about 40-50 C (temperature of air at the output).
5 Safety precautions

1) It is not allowed to couple the apparatus to the inlet of steam without turning on the
ventilator first.
2) When shutting down the apparatus, one must adhere to the instructions described in
the point 6 of Procedures.

## 6 Processing the measured data

1) We will calculate the arithmetic mean for all measured quantities. We use the
arithmetic means (notated with overbar) in all further calculations.
2) By subtracting the final and initial amount of flowed-through air and dividing with the
time of measurement, we will get the air flow rate corresponding to conditions of 20C
and normal pressure. We will calculate the mass flow rate by multiplying the volumetric
flow rate with air density calculated from the state equation for ideal gas at 20C and
normal pressure. The heat flow Q B will be determined from:

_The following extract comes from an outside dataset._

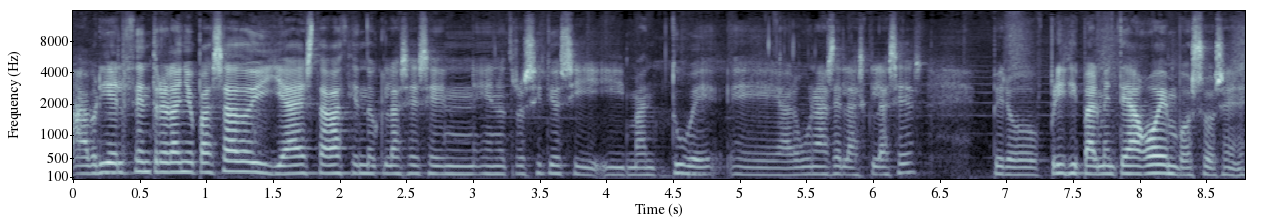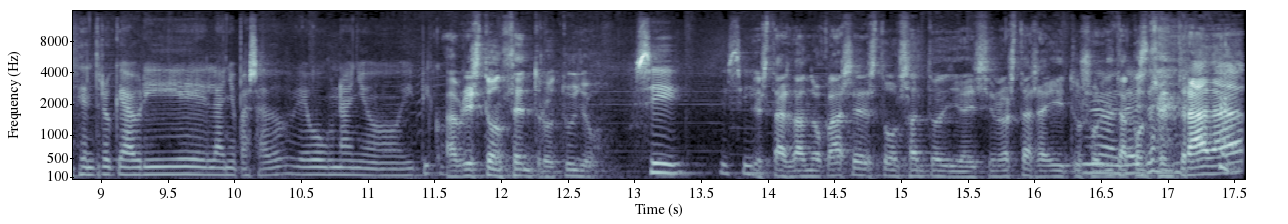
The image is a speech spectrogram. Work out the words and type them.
abrí el centro el año pasado y ya estaba haciendo clases en, en otros sitios y, y mantuve eh, algunas de las clases, pero principalmente hago en Bosos, en el centro que abrí el año pasado. Llevo un año y pico. Abriste un centro tuyo. Sí, sí, estás dando clases todo el santo día. Y si no estás ahí tú solita no, concentrada.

B = B (Be
Bi
)PB (7)

where PB is the specific heat capacity of air at its mean temperature: = (Be
Bi
)/2.

3) The heat flow Q A will be calculated from the collected amount of condensate according
to:

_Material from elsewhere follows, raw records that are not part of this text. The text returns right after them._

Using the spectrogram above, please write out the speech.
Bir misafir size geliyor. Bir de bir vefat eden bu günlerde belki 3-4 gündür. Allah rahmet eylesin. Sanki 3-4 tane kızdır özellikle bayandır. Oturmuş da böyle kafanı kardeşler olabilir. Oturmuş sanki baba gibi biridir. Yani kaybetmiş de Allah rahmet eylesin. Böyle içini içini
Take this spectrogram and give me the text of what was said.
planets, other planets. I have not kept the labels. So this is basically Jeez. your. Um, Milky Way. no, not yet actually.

A = A (V K ) (8)

## where hV is the specific enthalpy of steam at the temperature measured with

thermometer 8 and hK is the specific enthalpy of the condensate at the mean
temperature of the condensate Ak. We will use Q B for further calculations because the
Q A is less precise due to the possible errors in A . The value of A serves as a check for
revealing errors in calculations or measurements.

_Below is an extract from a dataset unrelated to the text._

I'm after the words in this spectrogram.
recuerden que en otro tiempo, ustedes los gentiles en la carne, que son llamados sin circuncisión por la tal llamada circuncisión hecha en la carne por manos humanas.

(Be Bi )
ls = ( ) . (9)
ln A Bi
(A Be )

## A is the mean temperature of steam.

5) Following the instructions in the first section, we will calculate kZ according to equ.2 and
will express its relative deviation from the experimental value of kZ as a percentage
related to the experimental value. The averaged velocity of air flow, which is substituted
into the Re number is calculated from the volumetric flow rate from point 2 that has to
be recalculated with respect to the actual conditions in the apparatus (actual pressure in
the apparatus and the temperature at the inlet).

7 Symbols

## Ac overall surface area of a single tube with fins m2

Ai surface area of the smooth side of the tube m2
AZ surface area of fins on one tube m2
b the distance between fins m
da outer diameter of the tube m
di inner diameter of the tube m
dZ outer diameter of the fins m
h height of a fin m
kZ overall heat transfer coefficient for surface with fins W m-2 K-1
L length of the tube m
m number of tubes in the bundle
n number of fins on a single tube
S minimum flow-through cross-sectional area of the tube bundle in the HE
m2
S1 cross-section area of inlet tube for air m2
v1 mean air velocity in the suction tube m s-1
0 heat transfer coefficient on the outer surface of the smooth tube
W m-2 K-1
i heat transfer coefficient on the inner surface of the tube W m-2 K-1
Z heat transfer coefficient on the side of the tube with fins W m-2 K-1
thickness of the fin m
efficiency of the fins

## 8 Questions before the work

1) At how many air flow rates will you measure the overall heat transfer coefficient?
2) In what order will you switch on the devices?
3) When can you open the steam inlet into the heat exchanger?
4) How is the air flow rate set?
5) How can we double-check the correct flow rate of air?
6) What measured quantity determines the flow rate of the steam?
7) Where do you measure the temperature of the air entering and leaving the heat
exchanger?
8) When can you start the measurement?
9) When is the steady state reached?
10) How to proceed in case you do not reach the required output temperature of air?
11) How do you measure the consumption of steam?
12) What physical quantities are to be measured? Show the placement of the sensors.